Elders of the community fan out across villages, advising families against dowry and wedding extravagance. If they convince one family, it gets easy to get others on board. To get the message across, those opting for austerity are honoured by the Samaj committee, which is active in more than a 100 villages in the districts of Sangrur, Mansa, Patiala, and Ludhiana.
These districts are a part of the Malwa belt, the cotton-growing region of Punjab that has seen the most farmer suicides. More than 16,000 farmers killed themselves between 2000 and 2015, says a study by three universities in Punjab. Eighty-seven per cent of the suicides were because of debt and 76% were by small farmers, with landholdings of less than five acres, say the findings released in January 2018.
“We counsel them that it’s for their own good not to waste money and they can give that money to their children. We thought people would not want to hear our message, but we’ve been surprised by the support we found in the community,” says Hari Singh. The ICAR study that surveyed 1,000 farming families in Punjab found that debt was accrued for various reasons such as for tractors, constructing a house but the foremost was always a wedding. This was a cultural difference not found in other states. The three-year study has been commissioned in Punjab, Telangana and Maharashtra, the states with the most farmer suicides.
“When we started our research two years ago, we found no literature to support this theory. But on the field, every other farmer would talk about how they were under debt after spending on weddings,” says Sarabjeet Singh, principal investigator of the project and a professor at Ludhiana’s Punjab Agricultural University (PAU).
The aim of the study is to analyse farmer suicide beyond the economics of agriculture and to look at the social and psychological aspects of the issue.

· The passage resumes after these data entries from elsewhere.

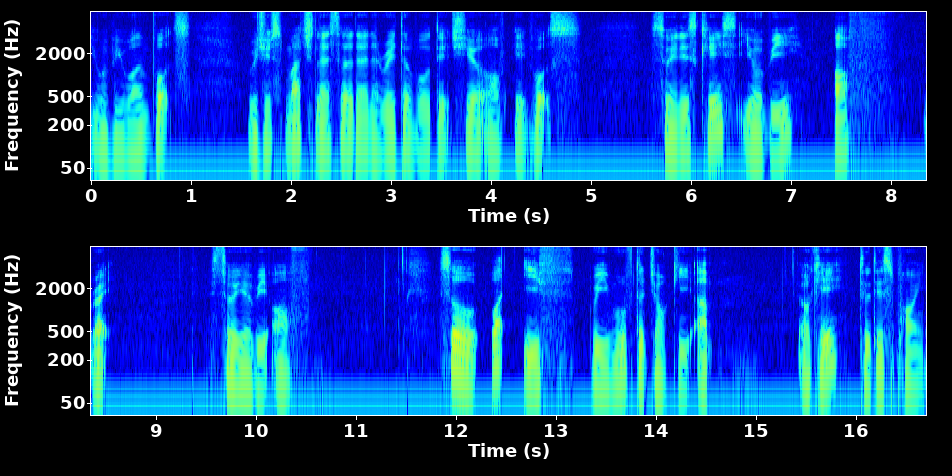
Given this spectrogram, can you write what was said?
It will be 1 volts which is much lesser than the rated voltage here of 8 volts so in this case it will be off right? So you'll be off. So what if we move the jockey up okay to this point?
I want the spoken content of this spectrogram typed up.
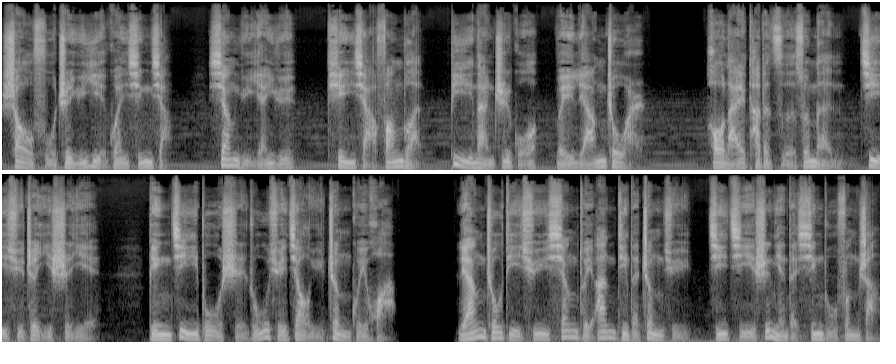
少府之于夜观星象，相与言曰：“天下方乱，避难之国为凉州耳。”后来，他的子孙们继续这一事业，并进一步使儒学教育正规化。凉州地区相对安定的政局及几十年的兴儒风尚，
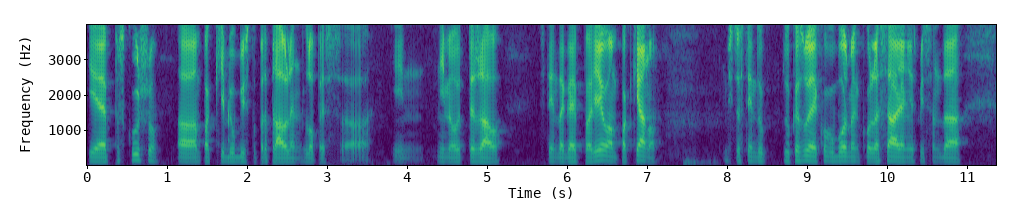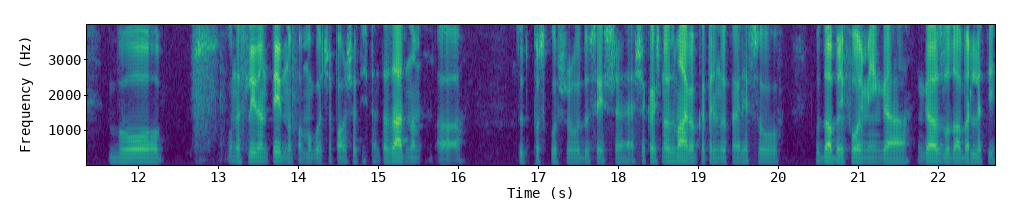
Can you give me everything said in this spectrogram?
je poskušal, uh, ampak je bil v bistvu pripravljen Lopes uh, in ni imel težav s tem, da ga je paril, ampak ja, no. V bistvu s tem dokazuje, kako bo borben kolesar. Jaz mislim, da bo v naslednjem tednu, pa mogoče pa še v tistem zadnjem, uh, tudi poskušal doseči še, še kakšno zmago, ker trenutno je res v, v dobri formi in ga, in ga zelo dobro leti.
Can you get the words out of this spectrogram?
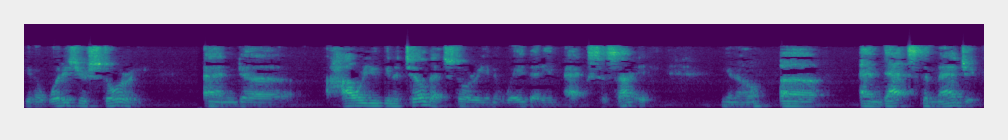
You know, what is your story? And uh, how are you going to tell that story in a way that impacts society? You know, uh, and that's the magic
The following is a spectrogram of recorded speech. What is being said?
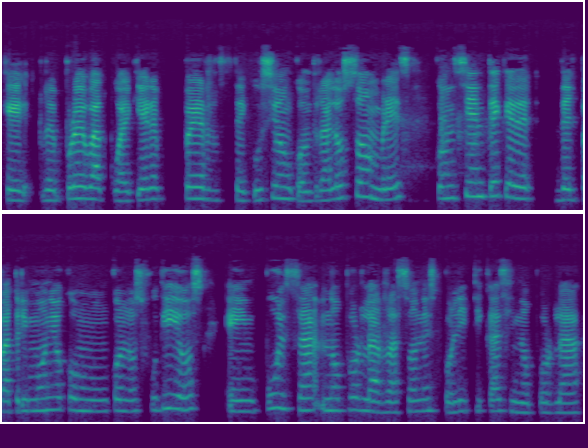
que reprueba cualquier persecución contra los hombres, consciente que del patrimonio común con los judíos e impulsa no por las razones políticas, sino por la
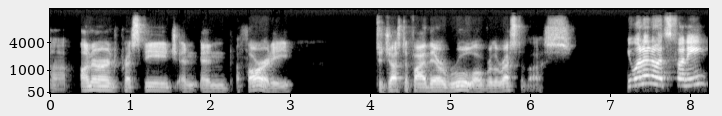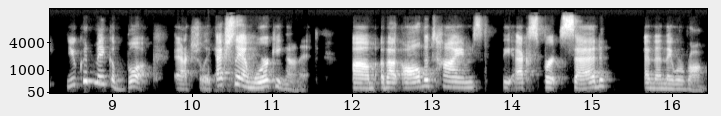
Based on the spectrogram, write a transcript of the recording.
uh, unearned prestige and, and authority to justify their rule over the rest of us. You want to know what's funny? You could make a book, actually. Actually, I'm working on it um, about all the times the experts said, and then they were wrong.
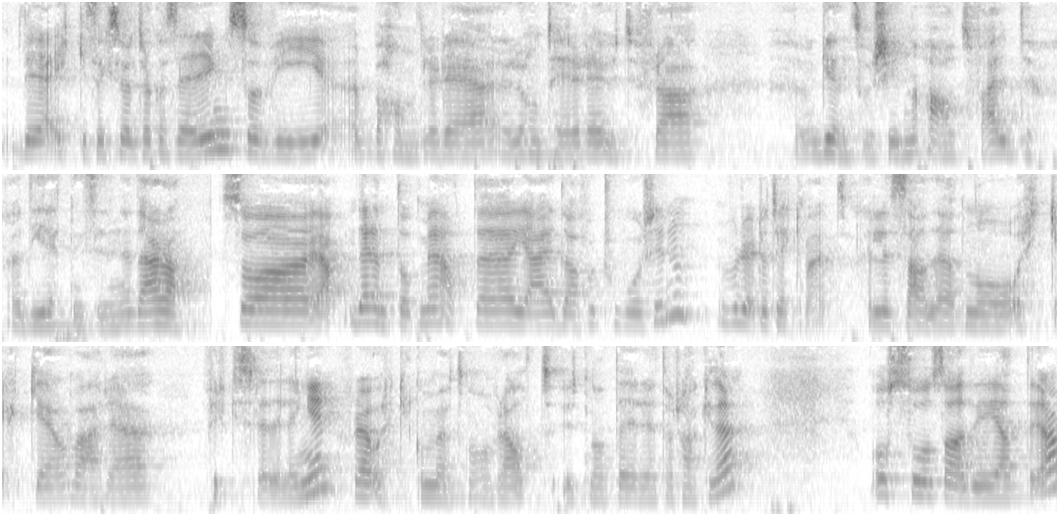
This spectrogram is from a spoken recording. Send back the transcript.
det, er ikke seksuell trakassering, så vi behandler det, eller håndterer det ut ifra eh, grenseoverskridende atferd, de retningslinjene der, da. Så ja, det endte opp med at eh, jeg da for to år siden vurderte å trekke meg ut. Eller sa det at nå orker jeg ikke å være fylkesleder lenger, for jeg orker ikke å møte noen overalt uten at dere tar tak i det. Og så sa de at ja,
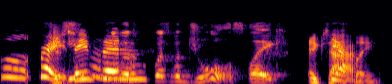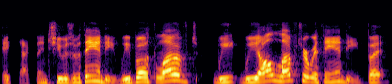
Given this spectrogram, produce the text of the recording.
well, right. Just- They've Even been was, was with Jules. Like Exactly. Exactly. And she was with Andy. We both loved we we all loved her with Andy, but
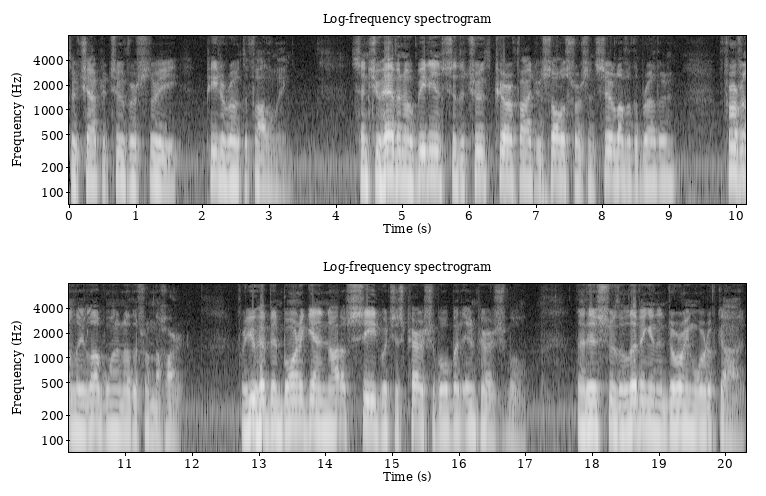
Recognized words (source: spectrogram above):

In 2017, PAU launched a campaign for modest weddings to check debts and farmer suicide. The message was beamed at kisan melas (farmer fairs) and painted on village walls, on buses and trucks. A book on the subject is being distributed in colleges across the state. In the late 1980s, when militancy was at its peak in Punjab, there was an enforced wedding code. Only five to 11 baraatis were allowed. “That was by force. This time, we hope more people will start doing it on their own. The movement has begun and we will see change,” says Sarabjeet Singh.